Collection entries
*** Begin section ***

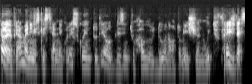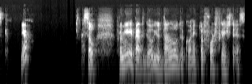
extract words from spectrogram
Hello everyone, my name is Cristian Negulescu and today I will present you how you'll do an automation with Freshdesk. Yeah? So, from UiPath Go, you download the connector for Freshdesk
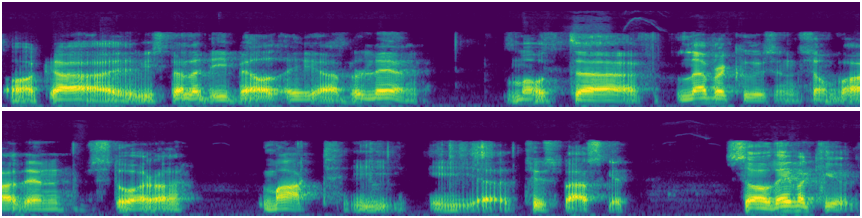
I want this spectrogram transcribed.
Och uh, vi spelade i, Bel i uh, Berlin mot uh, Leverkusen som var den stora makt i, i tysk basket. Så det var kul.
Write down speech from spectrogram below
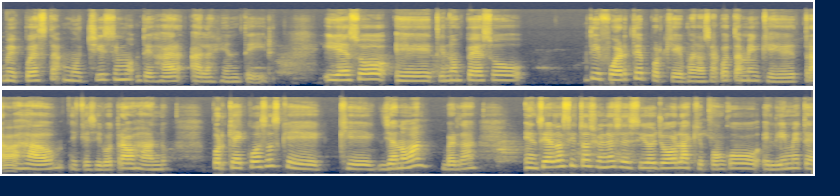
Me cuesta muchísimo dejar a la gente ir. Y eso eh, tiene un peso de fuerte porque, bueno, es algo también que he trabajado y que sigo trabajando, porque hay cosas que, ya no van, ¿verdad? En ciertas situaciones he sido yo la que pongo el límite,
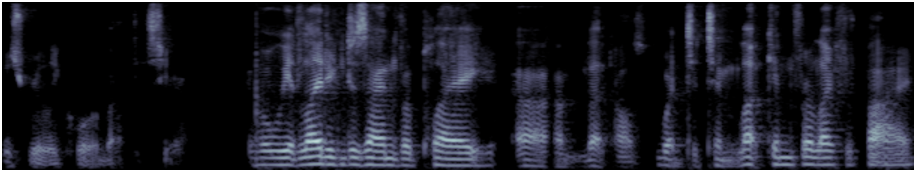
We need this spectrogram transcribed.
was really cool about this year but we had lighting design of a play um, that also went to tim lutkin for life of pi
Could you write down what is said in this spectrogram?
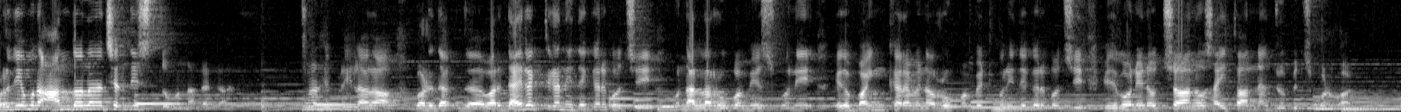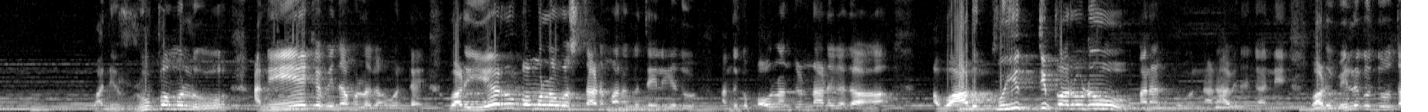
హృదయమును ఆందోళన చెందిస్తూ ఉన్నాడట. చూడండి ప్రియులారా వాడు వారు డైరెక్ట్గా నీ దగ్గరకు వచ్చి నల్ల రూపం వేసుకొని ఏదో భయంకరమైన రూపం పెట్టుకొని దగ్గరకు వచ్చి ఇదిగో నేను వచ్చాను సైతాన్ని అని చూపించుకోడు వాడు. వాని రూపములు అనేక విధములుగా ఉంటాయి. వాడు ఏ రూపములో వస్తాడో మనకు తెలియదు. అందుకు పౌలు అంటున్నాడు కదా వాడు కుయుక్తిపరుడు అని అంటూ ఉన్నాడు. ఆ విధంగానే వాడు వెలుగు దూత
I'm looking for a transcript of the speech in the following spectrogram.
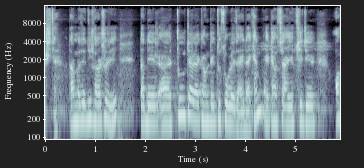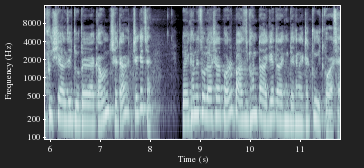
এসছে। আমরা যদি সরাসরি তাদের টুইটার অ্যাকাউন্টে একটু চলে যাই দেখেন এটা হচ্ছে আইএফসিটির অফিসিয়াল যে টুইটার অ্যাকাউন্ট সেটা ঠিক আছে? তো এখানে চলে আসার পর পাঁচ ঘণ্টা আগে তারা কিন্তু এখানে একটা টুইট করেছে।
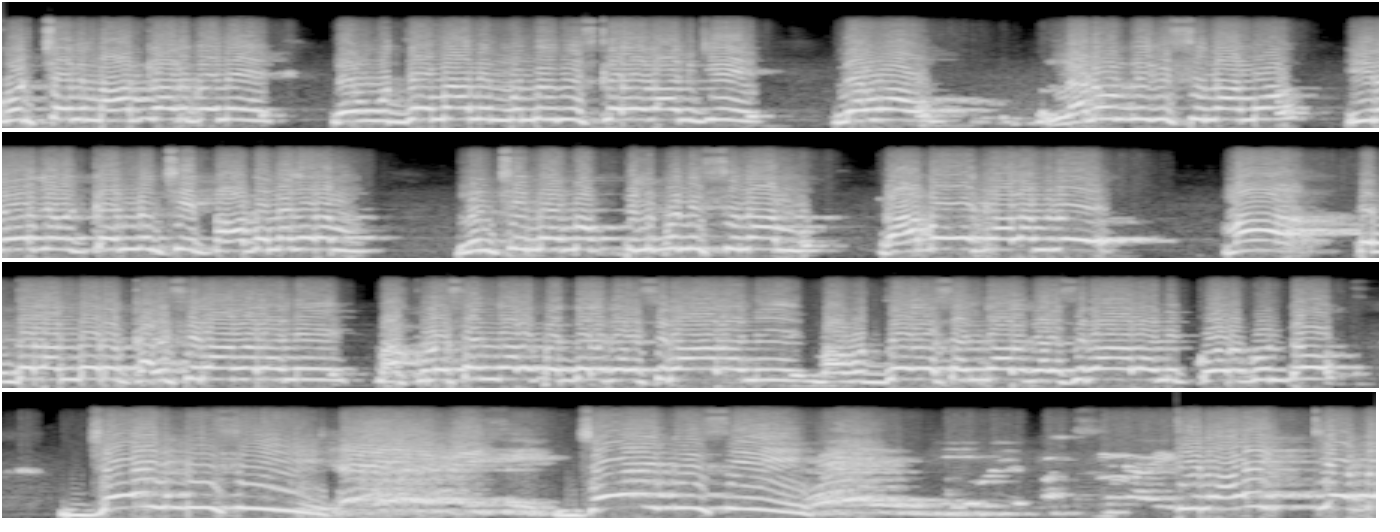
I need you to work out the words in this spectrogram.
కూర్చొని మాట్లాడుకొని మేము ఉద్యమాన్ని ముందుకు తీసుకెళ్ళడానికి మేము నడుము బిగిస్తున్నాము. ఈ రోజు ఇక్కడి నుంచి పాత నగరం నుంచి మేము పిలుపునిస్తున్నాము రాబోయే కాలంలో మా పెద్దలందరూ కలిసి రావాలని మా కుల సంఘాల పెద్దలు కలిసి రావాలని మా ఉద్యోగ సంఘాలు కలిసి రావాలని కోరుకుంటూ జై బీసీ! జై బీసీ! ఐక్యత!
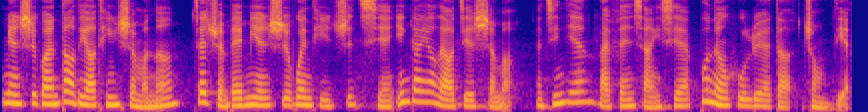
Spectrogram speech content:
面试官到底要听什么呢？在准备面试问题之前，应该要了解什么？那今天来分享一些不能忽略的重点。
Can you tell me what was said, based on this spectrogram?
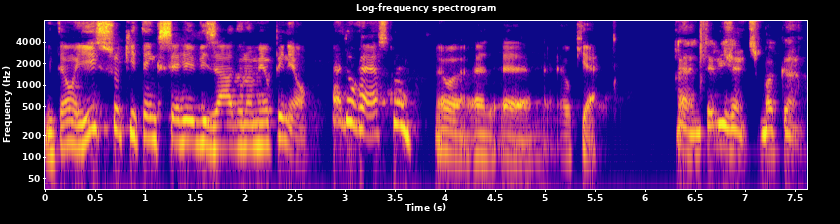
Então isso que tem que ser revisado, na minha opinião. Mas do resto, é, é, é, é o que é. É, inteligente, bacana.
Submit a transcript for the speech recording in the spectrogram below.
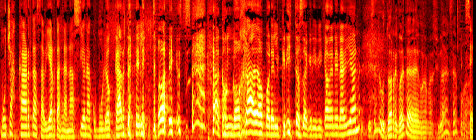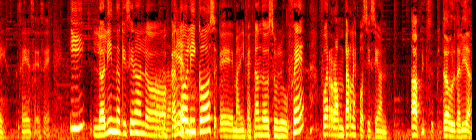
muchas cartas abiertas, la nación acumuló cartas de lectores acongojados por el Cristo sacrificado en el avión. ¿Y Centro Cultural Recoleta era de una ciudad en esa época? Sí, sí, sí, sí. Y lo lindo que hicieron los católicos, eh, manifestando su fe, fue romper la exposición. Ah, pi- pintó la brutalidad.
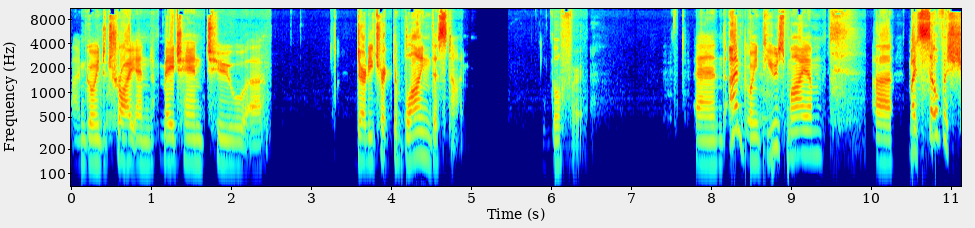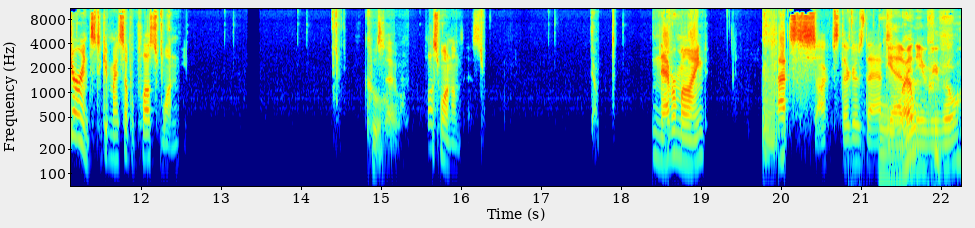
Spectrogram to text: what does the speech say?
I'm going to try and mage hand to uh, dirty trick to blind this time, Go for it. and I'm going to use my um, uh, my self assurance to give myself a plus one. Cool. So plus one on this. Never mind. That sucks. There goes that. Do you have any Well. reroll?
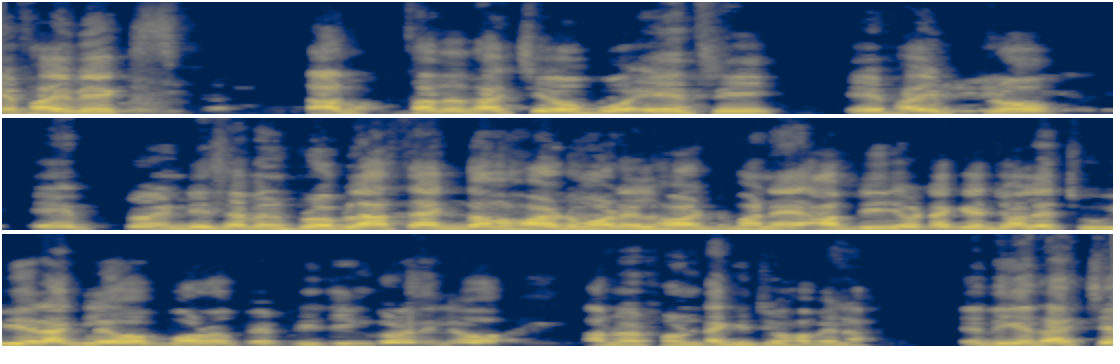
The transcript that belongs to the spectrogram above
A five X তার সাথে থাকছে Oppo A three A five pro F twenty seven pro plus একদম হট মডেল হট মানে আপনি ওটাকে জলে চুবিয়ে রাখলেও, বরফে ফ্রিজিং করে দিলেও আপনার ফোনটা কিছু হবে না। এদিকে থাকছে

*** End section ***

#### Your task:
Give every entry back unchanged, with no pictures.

#### Written solution:
extract words from spectrogram
Hello everyone, my name is Cristian Negulescu and today I will present you how you'll do an automation with Freshdesk. Yeah? So, from UiPath Go, you download the connector for Freshdesk
I want this spectrogram transcribed.
Och uh, vi spelade i, Bel i uh, Berlin mot uh, Leverkusen som var den stora makt i, i tysk basket. Så det var kul.
Write down speech from spectrogram below
Me cuesta muchísimo dejar a la gente ir. Y eso eh, tiene un peso de fuerte porque, bueno, es algo también que he trabajado y que sigo trabajando, porque hay cosas que, ya no van, ¿verdad? En ciertas situaciones he sido yo la que pongo el límite,
We need this spectrogram transcribed.
was really cool about this year but we had lighting design of a play um, that also went to tim lutkin for life of pi
Could you write down what is said in this spectrogram?
హృదయమును ఆందోళన చెందిస్తూ ఉన్నాడట. చూడండి ప్రియులారా వాడు వారు డైరెక్ట్గా నీ దగ్గరకు వచ్చి నల్ల రూపం వేసుకొని ఏదో భయంకరమైన రూపం పెట్టుకొని దగ్గరకు వచ్చి ఇదిగో నేను వచ్చాను సైతాన్ని అని చూపించుకోడు వాడు. వాని రూపములు అనేక విధములుగా ఉంటాయి. వాడు ఏ రూపములో వస్తాడో మనకు తెలియదు. అందుకు పౌలు అంటున్నాడు కదా వాడు కుయుక్తిపరుడు అని అంటూ ఉన్నాడు. ఆ విధంగానే వాడు వెలుగు దూత
I'm looking for a transcript of the speech in the following spectrogram.
এসছে। আমরা যদি সরাসরি তাদের টুইটার অ্যাকাউন্টে একটু চলে যাই দেখেন এটা হচ্ছে আইএফসিটির অফিসিয়াল যে টুইটার অ্যাকাউন্ট সেটা ঠিক আছে? তো এখানে চলে আসার পর পাঁচ ঘণ্টা আগে তারা কিন্তু এখানে একটা টুইট করেছে।
I need you to work out the words in this spectrogram.
కూర్చొని మాట్లాడుకొని మేము ఉద్యమాన్ని ముందుకు తీసుకెళ్ళడానికి మేము నడుము బిగిస్తున్నాము. ఈ రోజు ఇక్కడి నుంచి పాత నగరం నుంచి మేము పిలుపునిస్తున్నాము రాబోయే కాలంలో మా పెద్దలందరూ కలిసి రావాలని మా కుల సంఘాల పెద్దలు కలిసి రావాలని మా ఉద్యోగ సంఘాలు కలిసి రావాలని కోరుకుంటూ జై బీసీ! జై బీసీ! ఐక్యత!
Spectrogram speech content:
面试官到底要听什么呢？在准备面试问题之前，应该要了解什么？那今天来分享一些不能忽略的重点。
Can you tell me what was said, based on this spectrogram?
Então isso que tem que ser revisado, na minha opinião. Mas do resto, é, é, é, é o que é. É, inteligente, bacana.
Submit a transcript for the speech recording in the spectrogram below.
muchas cartas abiertas, la nación acumuló cartas de lectores acongojados por el Cristo sacrificado en el avión. ¿Y Centro Cultural Recoleta era de una ciudad en esa época? Sí, sí, sí, sí. Y lo lindo que hicieron los católicos, eh, manifestando su fe, fue romper la exposición. Ah, pi- pintó la brutalidad.
Spectrogram to text: what does the speech say?
I'm going to try and mage hand to uh, dirty trick to blind this time, Go for it. and I'm going to use my um, uh, my self assurance to give myself a plus one. Cool. So plus one on this. Never mind. That sucks. There goes that. Do you have any Well. reroll?
The transcript that belongs to the spectrogram above
A five X তার সাথে থাকছে Oppo A three A five pro F twenty seven pro plus একদম হট মডেল হট মানে আপনি ওটাকে জলে চুবিয়ে রাখলেও, বরফে ফ্রিজিং করে দিলেও আপনার ফোনটা কিছু হবে না। এদিকে থাকছে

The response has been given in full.